Save time managing and deploying your node.js app. Code faster with jitsu and npm

Why node-x509 was created and SSL certificate headaches

About the author

nodejitsu nodejitsu

Here at Nodejitsu, we have many systems that interlink and communicate with each other as separate services.

Two of those services include our webops platform, and our SSL certificate validation service. Some of you may have ran into some issues in regards to a wildcard domain certificate, but this is now a thing of the past!

I spent a couple of days about two weeks ago writing a completely new certificate parser, built natively for Node. Its name is node-x509, or simply x509 on npm, and it's here to make certtificate parsing a breeze.

Here's an example of node-x509 in action:

var x509 = require('x509');

var cert = x509.parseCert(__dirname + '/certs/');  
cert = { subject:  
   { countryName: 'US',
     postalCode: '10010',
     stateOrProvinceName: 'NY',
     localityName: 'New York',
     streetAddress: '902 Broadway, 4th Floor',
     organizationName: 'Nodejitsu',
     organizationalUnitName: 'PremiumSSL Wildcard',
     commonName: '*' },
   { countryName: 'GB',
     stateOrProvinceName: 'Greater Manchester',
     localityName: 'Salford',
     organizationName: 'COMODO CA Limited',
     commonName: 'COMODO High-Assurance Secure Server CA' },
  notBefore: '10/29/2012 00:00:00 GMT',
  notAfter: '11/26/2014 23:59:59 GMT',
  altNames: [ '*', '' ] }

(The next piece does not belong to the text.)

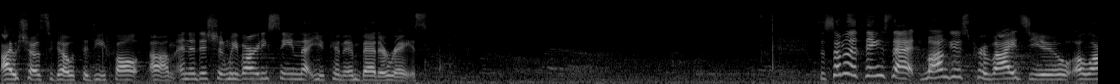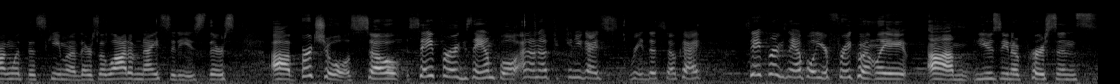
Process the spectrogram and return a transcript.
I chose to go with the default. Um, in addition, we've already seen that you can embed arrays. So some of the things that Mongoose provides you along with the schema, there's a lot of niceties. There's uh, virtuals. So say for example, I don't know if, can you guys read this okay? Say for example, you're frequently um, using a person's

Before this was written, we were making one or more function calls and using an OpenSSL child_process just to get certificate information. If we were getting a raw string or a file, we then had to differ the child_process call so that we could .write() the raw string through the child's stdin. node-x509 doesn't care whether it's a file or string. It will first try reading it as a raw string, and then try to read as a file. So there is a fallback built in! No need to open another child_process and then .write() to its input with a raw string. You can see the source for how the fallback works here, and the complete usage documentation here.

The main problem we had with OpenSSL, other than their lack of documentation, is that there is no simple way to dump extension information for a certificate from their command line tool. Since there is no way for us to easily dump the extensions from the command line, we couldn't get to your alternate name through the child_process calls. This caused errors stating that your certificate was invalid if you were trying to add a domain in the alternate names. node-x509 takes care of this problem.

I would absolutely encourage you to check out node-x509 if you have the need for a simple X509 solution. You can install this module from NPM with npm install x509. I also encourage feedback, pull requests, and please file a bug if you find one!